The story here is of secondary importance, but if you must know, it’s about the bumbling son of a quasi-aristocratic tsarist functionary who decides to be a revolutionary and receives as his first assignment the task of killing his father, during the lead up to the 1905 revolution. The real protagonist of this story, however, is the city of St Petersburg itself, and the many scenes within it that bridge the old world and the burgeoning new one, and paint a picture of a Russian society that was withering at the top and seething at the bottom. Reading this book is an experience, and I hope you try it for yourself.
Recommended companion to this book: Platonov’s The Foundation Pit (208 pages, because trust me, when you finish Petersburg, your brain’s going to need a break).
Doctor Faustus by Thomas Mann (544 pages)
I loved, and I mean loved, Magic Mountain (720 pages), so as soon as I finished it I immediately read Confessions of Felix Krull, Confidence Man: The Early Years (400 pages), Death in Venice (80 pages), and Buddenbrooks: The Decline of a Family (776 pages), but when I got to Doctor Faustus, I quickly realized that I had run into brick wall. Like Petersburg, this book is only of moderate length, but it is far and away the most difficult book I have ever finished (which excludes Finnegan’s Wake), and I had to start it at least a half dozen times before I was finally able to finish it, which I was finally able to do on the bus.
Unlike in Petersburg, here the story and its two main characters are the symbols, and all of Germany as it raced towards Nazism and global conflagration, is what they symbolized. Leverkühn is a composer of average talent who purposefully (on the advice, it seems, of the devil) sleeps with a prostitute who has syphilis, believing the ensuing insanity will allow him to achieve the greatness he feels is his birthright. Zeitblom, Leverkühn’s greatest admirer, and the story’s narrator, is old-fashione and sensible, but nothing he says or does can hault Leverkühn’s descent into madness.

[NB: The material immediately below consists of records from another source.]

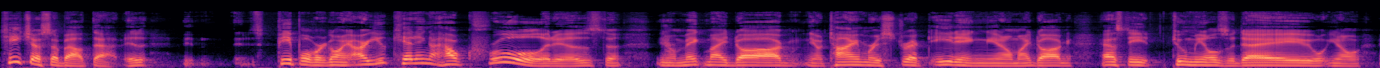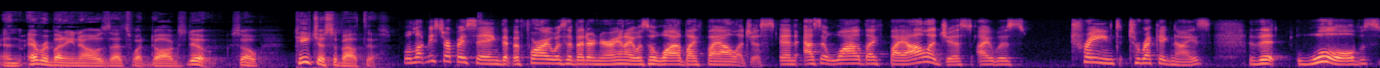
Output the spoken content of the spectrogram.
teach us about that. People were going, are you kidding? How cruel it is to you know, make my dog, you know, time restrict eating. You know, my dog has to eat two meals a day, you know, and everybody knows that's what dogs do. So teach us about this. Well, let me start by saying that before I was a veterinarian, I was a wildlife biologist. And as a wildlife biologist, I was trained to recognize that wolves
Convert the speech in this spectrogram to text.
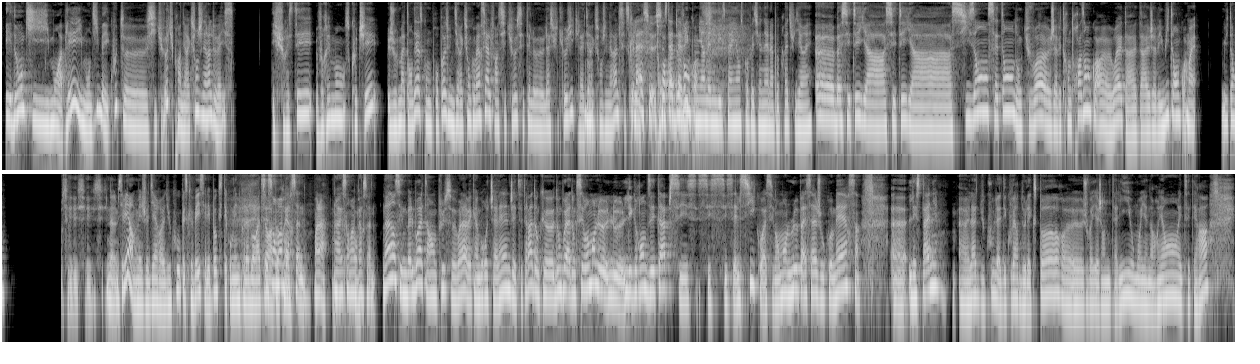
Et donc ils m'ont appelé, ils m'ont dit bah écoute, si tu veux, tu prends la direction générale de Weiss. Et je suis restée vraiment scotchée. Je m'attendais à ce qu'on me propose une direction commerciale. Enfin, si tu veux, c'était la suite logique. La direction générale, c'est ce que là, ce, ce stade, t'avais combien d'années d'expérience professionnelle à peu près, tu dirais? Euh, Bah, c'était il y a, c'était il y a 6 ans, 7 ans. Donc, tu vois, j'avais 33 ans, quoi. Euh, ouais, j'avais 8 ans, quoi. Ouais. 8 ans. C'est c'est bien, mais je veux dire euh, du coup parce que Veis à l'époque c'était combien de collaborateurs C'est 120 personnes. Voilà. Ouais, 120 personnes. Non, non c'est une belle boîte hein, en plus euh, voilà avec un gros challenge etc. Donc euh, donc voilà donc c'est vraiment le, le, les grandes étapes c'est c'est c'est celle-ci quoi. C'est vraiment le passage au commerce. Euh, L'Espagne là du coup la découverte de l'export. je voyage en Italie, au Moyen-Orient etc.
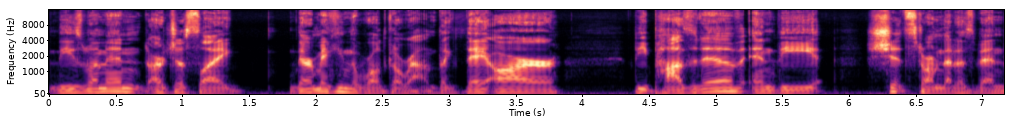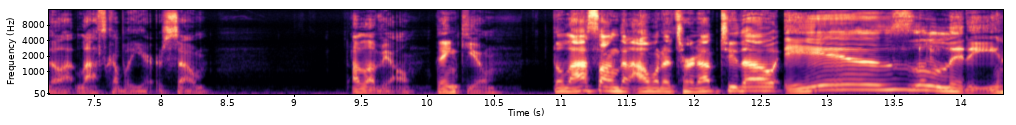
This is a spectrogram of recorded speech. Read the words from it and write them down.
these women are just like they're making the world go round. Like they are the positive and the shitstorm that has been the last couple years. So I love y'all. Thank you. The last song that I want to turn up to though is Liddy.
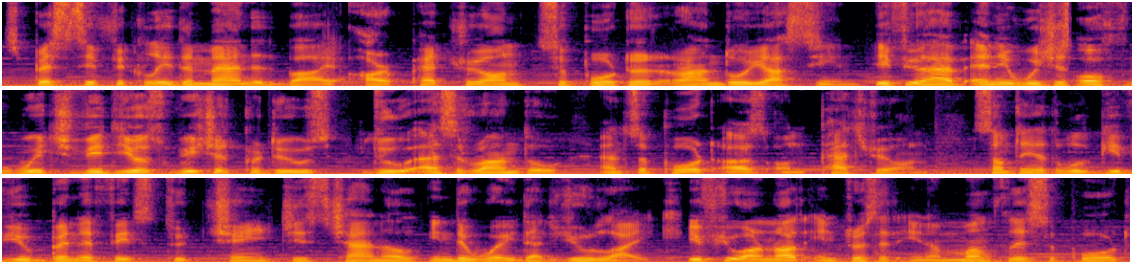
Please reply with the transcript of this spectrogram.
specifically demanded by our Patreon supporter Rando Yasin. If you have any wishes of which videos we should produce, do as Rando and support us on Patreon, something that will give you benefits to change this channel in the way that you like. If you are not interested in a monthly support,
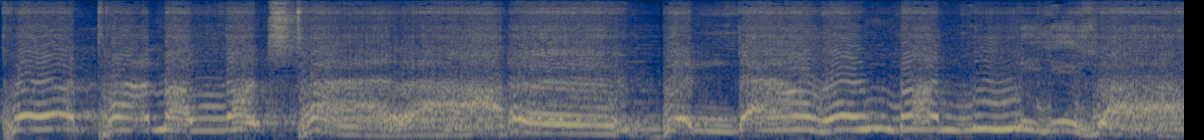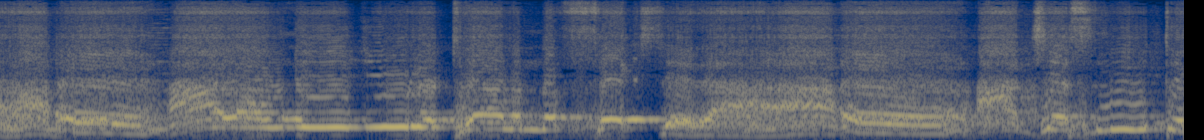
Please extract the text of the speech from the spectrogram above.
prayer time, my lunchtime, uh, been down on my knees. I don't need you to tell them to fix it. I just need to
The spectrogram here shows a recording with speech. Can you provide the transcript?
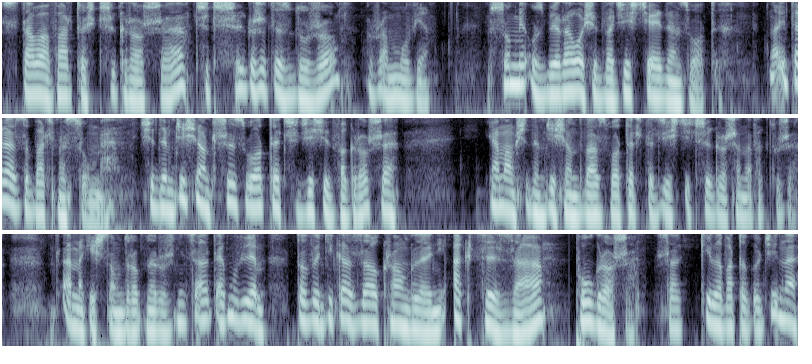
stała wartość 3 grosze. Czy 3 grosze to jest dużo? Już Wam mówię. W sumie uzbierało się 21 zł. No i teraz zobaczmy sumę. 73 zł 32 grosze. Ja mam 72 zł 43 grosze na fakturze. Tam jakieś są drobne różnice, ale tak jak mówiłem, to wynika z zaokrągleń. Akcyza pół grosza za kilowatogodzinę,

Recommended companion to this book: Goethe’s Faust (512 pages), of course, while listening to Robert Johnson.
With Fire and Sword by Henryk Sienkiewicz (1135 pages)
Have you ever read a book that you immediately wanted to tell everyone about? This is that book for me. I actually recommended it to Jaybird in comments here just the other day! It is the first book in what the Polish simply call “The Trilogy,” an incredible telling of the fall of the Polish-Lithuanian Commonwealth, first in this book as it is weakened a Cossack rebellion with the aid of the Tatars, and subsequently (in the next two books) by invasion. The story primarily follows Skshetuski, a fiercely loyal Polish knight and cavalry commander who survives injuries and lengthy sieges driven by hope of returning to his beloved Helen. Helen’s other main suitor is out to kill him (and he’s a dangerous, dangerous man), and much of the plot revolves around their conflict. It might sound a bit trite, but it is not. This is a masterpiece, and its tale is as epic as epic gets.
Recommended companions to this book: The Deluge (1290 pages, in two volumes) and Pan Michael (594 pages).
* I include evolutionary biology as a topic not even remotely related to cognitive science strictly to irk James H. You’re welcome, Hanley.
** I love that the name of this blog is both literal and ironic: the topic is diversions, but if you’ve read Jaybird’s posts on games, television, movies, or wrestling, Glyph’s posts on music, Mike’s Philomathy jokes, or hell, even Kazzy’s posts on basketball, you know damn well that they ain’t mindless.